(TASK GOAL) A precise reproduction of every record below is needed, minus the pictures.

[Extracted records]
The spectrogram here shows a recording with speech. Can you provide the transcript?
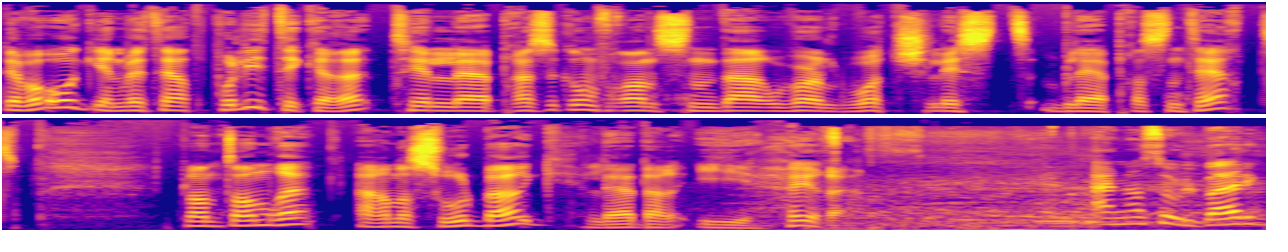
Det var òg invitert politikere til pressekonferansen der World Watch List ble presentert. Blant andre Erna Solberg, leder i Høyre. Erna Solberg,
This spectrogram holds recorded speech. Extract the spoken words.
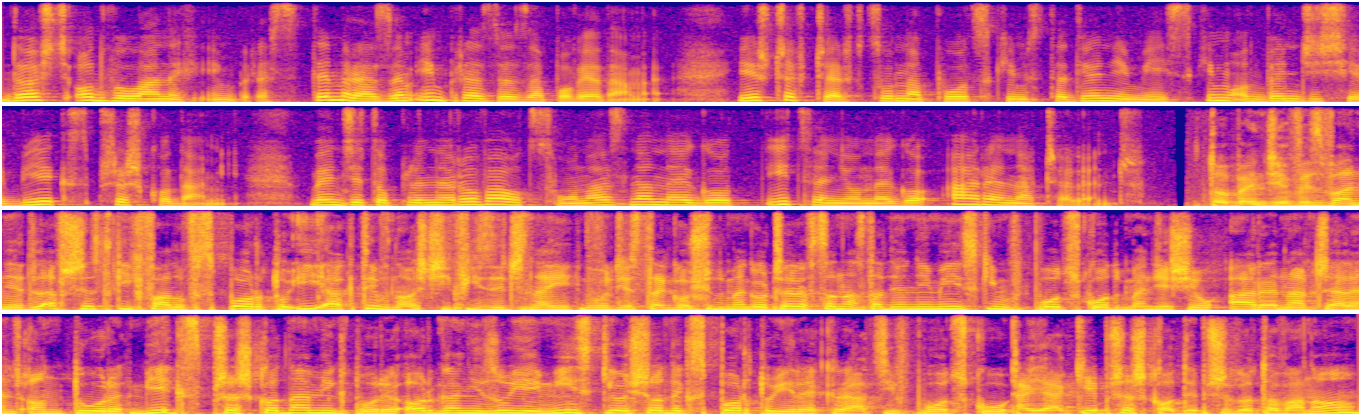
Dość odwołanych imprez. Tym razem imprezę zapowiadamy. Jeszcze w czerwcu na Płockim Stadionie Miejskim odbędzie się bieg z przeszkodami. Będzie to plenerowa odsłona znanego i cenionego Arena Challenge. To będzie wyzwanie dla wszystkich fanów sportu i aktywności fizycznej. 27 czerwca na Stadionie Miejskim w Płocku odbędzie się Arena Challenge on Tour, bieg z przeszkodami, który organizuje Miejski Ośrodek Sportu i Rekreacji w Płocku. A jakie przeszkody przygotowano?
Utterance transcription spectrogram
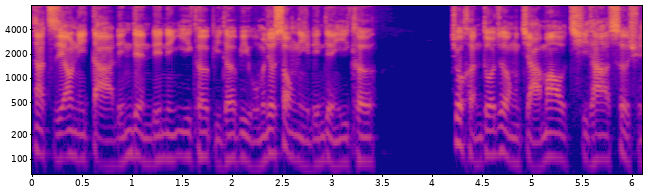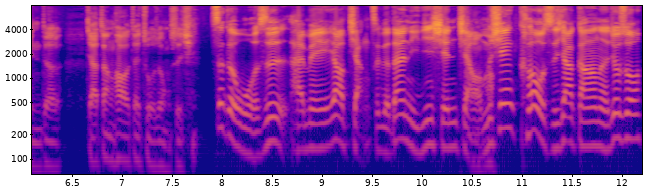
那只要你打零点零零一颗比特币，我们就送你零点一颗。就很多这种假冒其他社群的假账号在做这种事情。这个我是还没要讲这个，但是你已经先讲，我们先 close 一下刚刚的，就是说。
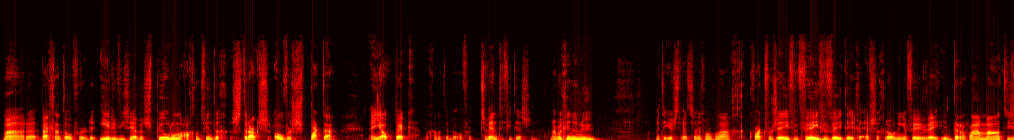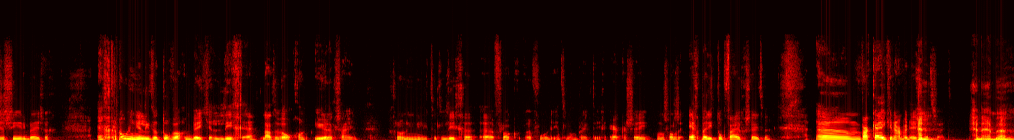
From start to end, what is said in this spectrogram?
Maar eh, wij gaan het over de Eredivisie hebben. Speelronde 28. Straks over Sparta en jouw PEC. We gaan het hebben over Twente Vitesse. Maar we beginnen nu met de eerste wedstrijd van vandaag. Kwart voor zeven. VVV tegen FC Groningen. VVV in dramatische serie bezig. En Groningen liet het toch wel een beetje liggen. Hè? Laten we wel gewoon eerlijk zijn. Groningen liet het liggen eh, vlak voor de interlandbreek tegen RKC. Anders hadden ze echt bij die top 5 gezeten. Ehm, waar kijk je naar bij deze En- wedstrijd? En Emmen.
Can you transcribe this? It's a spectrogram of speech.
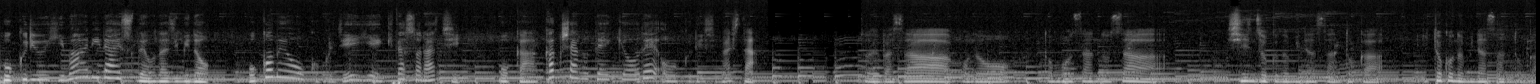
北流ひまわりライスでおなじみのお米王国 JA 北空地他各社の提供でお送りしました。例えばさこのともさんのさ親族の皆さんとかいとこの皆さんとか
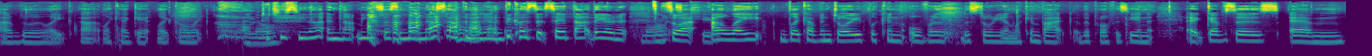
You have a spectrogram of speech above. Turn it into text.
I really like that. Like I get like all like, I know did you see that? And that means this, and then this happened, and then because it said that there. It, No. so I, I like like I've enjoyed looking over the story and looking back at the prophecy, and it, it gives us. um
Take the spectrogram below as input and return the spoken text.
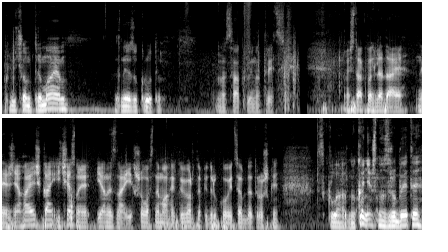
Ключом тримаємо, знизу крутимо. Насадкою на 30. Ось так виглядає нижня гаєчка. І чесно, я- не знаю, якщо у вас немає гайковерта під рукою, це буде трошки складно, звісно, зробити.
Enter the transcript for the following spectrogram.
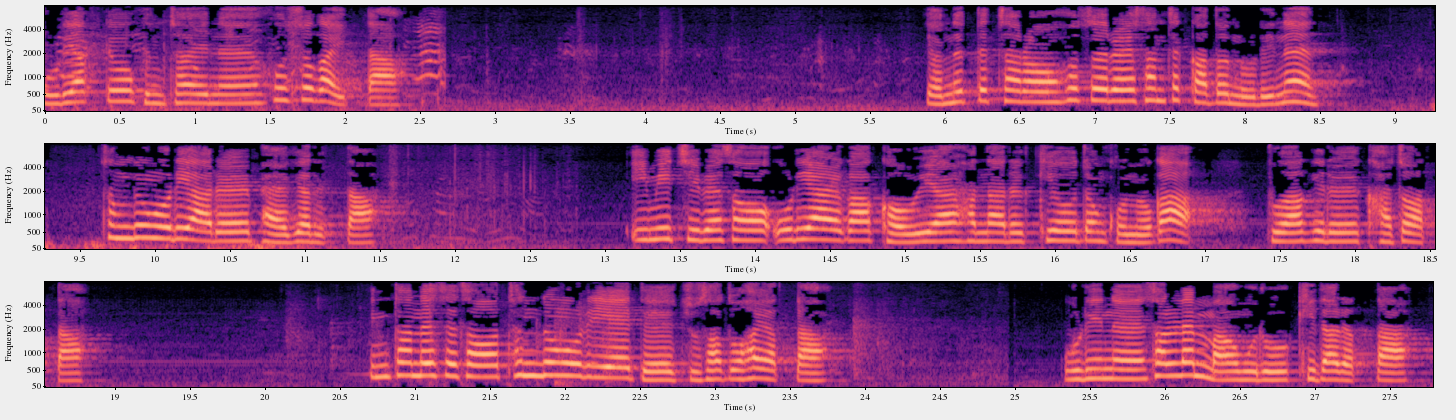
우리 학교 근처에는 호수가 있다. 여느 때처럼 호수를 산책하던 우리는 청둥오리 알을 발견했다. 이미 집에서 오리알과 거위알 하나를 키우던 고노가 부화기를 가져왔다. 인터넷에서 천둥오리에 대해 조사도 하였다. 우리는 설렘 마음으로 기다렸다.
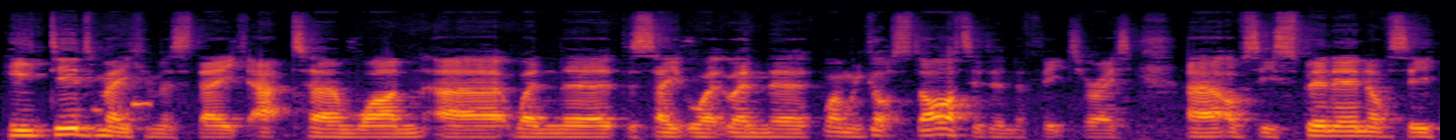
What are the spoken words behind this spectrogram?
he did make a mistake at turn one uh, when the the safe, when the when we got started in the feature race. Uh, obviously, spinning. Obviously,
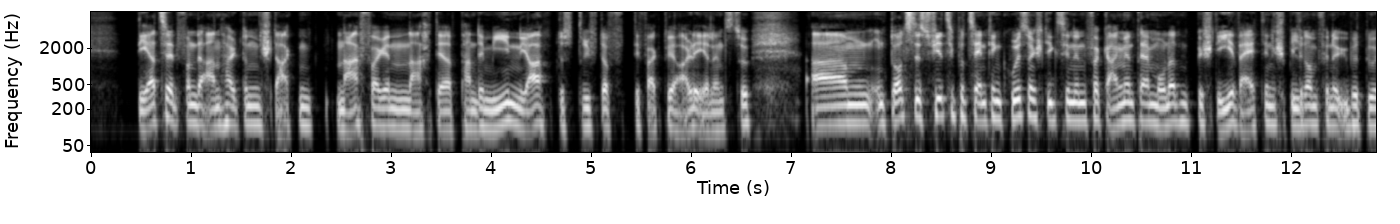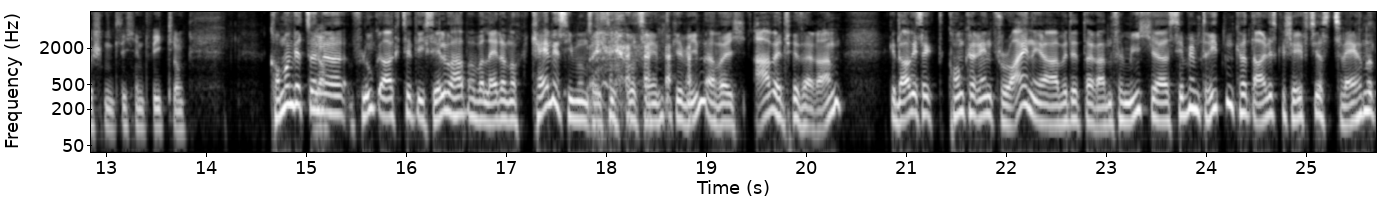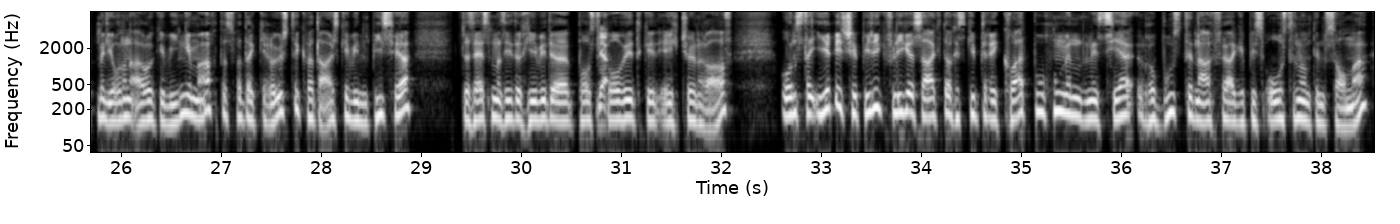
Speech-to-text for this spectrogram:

(SOLUTION TO THE EXERCISE)
The spectrogram here shows a recording with speech. Can you provide the transcript?
Det var òg invitert politikere til pressekonferansen der World Watch List ble presentert. Blant andre Erna Solberg, leder i Høyre. Erna Solberg,
This spectrogram holds recorded speech. Extract the spoken words.
Dość odwołanych imprez. Tym razem imprezę zapowiadamy. Jeszcze w czerwcu na Płockim Stadionie Miejskim odbędzie się bieg z przeszkodami. Będzie to plenerowa odsłona znanego i cenionego Arena Challenge. To będzie wyzwanie dla wszystkich fanów sportu i aktywności fizycznej. 27 czerwca na Stadionie Miejskim w Płocku odbędzie się Arena Challenge on Tour, bieg z przeszkodami, który organizuje Miejski Ośrodek Sportu i Rekreacji w Płocku. A jakie przeszkody przygotowano?
Utterance transcription spectrogram
那只要你打零点零零一颗比特币，我们就送你零点一颗。就很多这种假冒其他社群的假账号在做这种事情。这个我是还没要讲这个，但是你已经先讲，我们先 close 一下刚刚的，就是说。
From start to end, what is said in this spectrogram?
Maar eh, wij gaan het over de Eredivisie hebben. Speelronde 28. Straks over Sparta en jouw PEC. We gaan het hebben over Twente Vitesse. Maar we beginnen nu met de eerste wedstrijd van vandaag. Kwart voor zeven. VVV tegen FC Groningen. VVV in dramatische serie bezig. En Groningen liet het toch wel een beetje liggen. Hè? Laten we wel gewoon eerlijk zijn. Groningen liet het liggen eh, vlak voor de interlandbreek tegen RKC. Anders hadden ze echt bij die top 5 gezeten. Ehm, waar kijk je naar bij deze En- wedstrijd? En Emmen.
Can you transcribe this? It's a spectrogram of speech.
北流ひまわりライスでおなじみのお米王国 JA 北空地他各社の提供でお送りしました。例えばさこのともさんのさ親族の皆さんとかいとこの皆さんとか
You have a spectrogram of speech above. Turn it into text.
I really like that. Like I get like all like, I know did you see that? And that means this, and then this happened, and then because it said that there. It, No. so I, I like like I've enjoyed looking over the story and looking back at the prophecy, and it, it gives us. um
Take the spectrogram below as input and return the spoken text.
Ключом тримаємо, знизу крутимо. Насадкою на 30. Ось так виглядає нижня гаєчка. І чесно, я- не знаю, якщо у вас немає гайковерта під рукою, це буде трошки складно, звісно, зробити.
Enter the transcript for the following spectrogram.
우리 학교 근처에는 호수가 있다. 여느 때처럼 호수를 산책하던 우리는 청둥오리 알을 발견했다. 이미 집에서 오리알과 거위알 하나를 키우던 고노가 부화기를 가져왔다. 인터넷에서 천둥오리에 대해 조사도 하였다. 우리는 설렘 마음으로 기다렸다.
What are the spoken words behind this spectrogram?
he did make a mistake at turn one uh, when the the safe, when the when we got started in the feature race. Uh, obviously, spinning. Obviously,
Speech-to-text for this spectrogram:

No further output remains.